As Artemis, Ceci Fernandez gets to end Act One with a bang and plays future regicide Clytemnestra with the mien of a haughty Westchester County matron—she’s fun! Mamoudou Athie, as Orestes, has a long-suffering air and, in the recognition scene, a precision that helps sell it; as Achilles, he postures and pivots in skin-tight briefs, and speaks as if the famed warrior is also a self-involved asshole—much sport is had at the hero’s expense. Winston Duke, as Menelaus, is also very much into having his way, and, as Thoas, is a real treat. Paul Pryce plays good support as Pylades, and as the much-tried Agamemnon put me in mind of a certain leader of our day who has often to face a shit storm with equanimity.
In fact, the overtones of the play, for our times, seem to be about each person recognizing their own duty in the design of things. To that end, a great feature was the use of the Chorus who, at the start of Act Two, clothes in shreds and faces sooty, have to cope with their fall from the sky and from the favor of the goddess, and their return to the past to see what they can see of a different future. They, like us, look on to see how alignment with one’s fate turns on a dime, from fighting it to “the readiness is all.” And that means that we, like them, have to learn what it is what we see means.
In bringing new spin to an ancient tale, Iphigenia Among the Stars is stellar.
Iphigenia Among the Stars
Adapted from Euripides by Benjamin Fainstein

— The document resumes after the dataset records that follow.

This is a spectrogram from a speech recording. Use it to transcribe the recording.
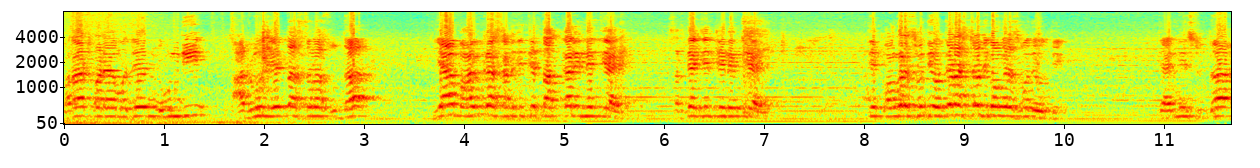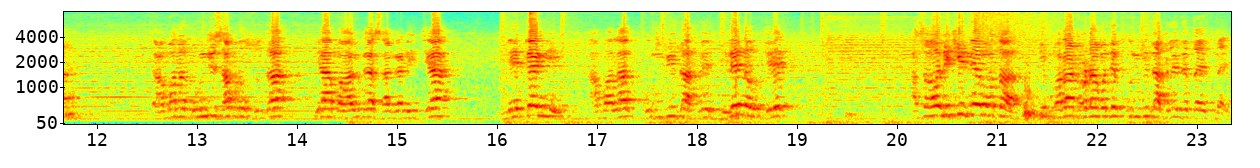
मराठवाड्यामध्ये नोंदी आढळून येत असताना सुद्धा या महाविकास आघाडीचे जे तात्कालीन नेते आहेत सध्याचे जे नेते आहेत ते काँग्रेसमध्ये होते राष्ट्रवादी काँग्रेसमध्ये होते. त्यांनी सुद्धा आम्हाला नोंदी सापडून सुद्धा या महाविकास आघाडीच्या नेत्यांनी आम्हाला कुणबी दाखले दिले नव्हते. असा अलिखित नियम होता की मराठवाड्यामध्ये कुणबी दाखले देता येत नाहीत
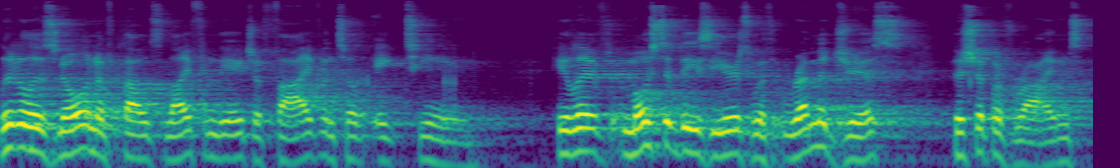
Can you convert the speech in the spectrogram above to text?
Little is known of Cloud's life from the age of five until 18. He lived most of these years with Remigius, Bishop of Rheims,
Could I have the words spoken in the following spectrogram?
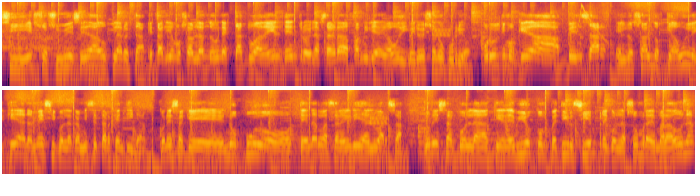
Si eso se hubiese dado, claro está, estaríamos hablando de una estatua de él dentro de la Sagrada Familia de Gaudí. Pero eso no ocurrió. Por último, queda pensar en los saldos que aún le quedan a Messi con la camiseta argentina. Con esa que no pudo tener las alegrías del Barça. Con esa con la que debió competir siempre con la sombra de Maradona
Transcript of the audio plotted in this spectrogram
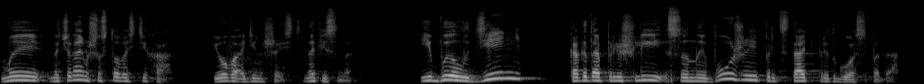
мы начинаем с 6 стиха, Иова 1,6. Написано, «И был день, когда пришли сыны Божии предстать пред Господа.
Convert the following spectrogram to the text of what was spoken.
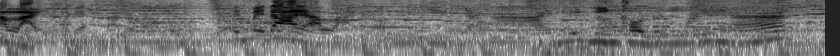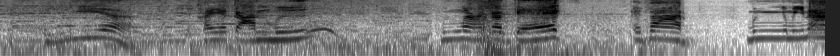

Conceived and directed by Jack Tamburri
Jabari Brisport: choreographer; Christopher Ash: scenic designer; KJ Kim: costume designer; Benjamin Ehrenreich: lighting designer; Steven Brush: composer and sound designer; Michael F. Bergmann: projection designer; Benjamin Fainstein: production dramaturg; Robert Chikar: stage manager
Yale School of Drama
October 31-November 3, 2012